Thanks to its knowledge of production control systems and process improvements, Toyota is to help rice farmers in Japan manage their workload with a new IT tool.
The Japanese government is backing the project by Toyota and large-scale tests of the cloud-based system are to begin this month. The project aims to create advanced agricultural management models in order to support the expanding numbers of farmers and landowners.
These small-scale farmers and landowners then entrust the cultivation of their land to large co-operatives. Toyota, for example, has been working with rice growers in Aichi prefecture since 2011 to help them improve their cultivation and productivity.
Previous work by Toyota has included testing trials for the product in 2012, and it has since gone through major improvements, including making the software accessible for the labourers to use.
Toyota’s IT tool will be used to organise data gathered from individual field workers in a central database, so that work across independent rice farms can be managed more efficiently.
The tool encompasses a number of rice paddies over a large area and it is used to distribute daily work plans to labourers across the farms.
It can also be used after the initial growing period to obtain information during the drying and refining phases in the paddies.
The Toyota-developed technology can also be used to collect information about harvest quantity and quality, which will be helpful to farmers as they can analyse the data to grow better-tasting crops.

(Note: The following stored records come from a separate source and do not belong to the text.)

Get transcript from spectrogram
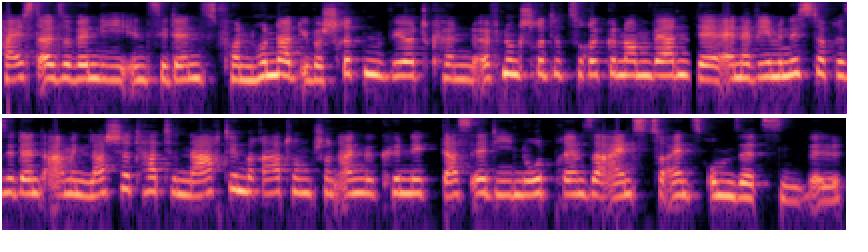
Heißt also, wenn die Inzidenz von 100 überschritten wird, können Öffnungsschritte zurückgenommen werden. Der NRW-Ministerpräsident Armin Laschet hatte nach den Beratungen schon angekündigt, dass er die Notbremse eins zu eins umsetzen will.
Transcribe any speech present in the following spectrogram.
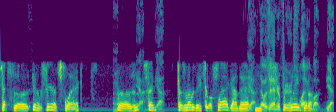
kept the interference flag. Uh, Yeah, Because yeah. remember they threw a flag on that. Yeah, that was an interference flag about, yeah,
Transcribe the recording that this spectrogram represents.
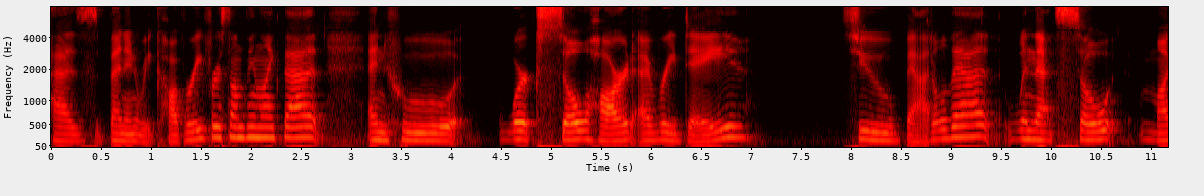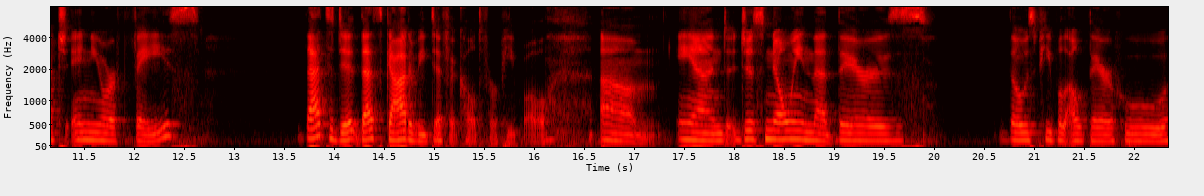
has been in recovery for something like that and who work so hard every day to battle that when that's so much in your face that's di- that's got to be difficult for people. Um, and just knowing that there's those people out there who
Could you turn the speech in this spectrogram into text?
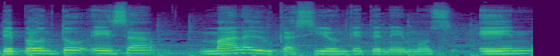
de pronto esa mala educación que tenemos en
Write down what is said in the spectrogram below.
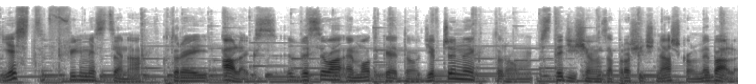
Jest w filmie scena, w której Alex wysyła emotkę do dziewczyny, którą wstydzi się zaprosić na szkolny bal.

At the moment, the system is available as a support for major crops, including rice, wheat and soya, but Toyota is keen to grow its development across other products. By doing this the manufacturer hopes it will be able to help revitalise Japanese agriculture.
Overall, the technology has been created by Toyota as a helpful tool, which will see landowners in Japan capable of running their farms more efficiently and with a better end product.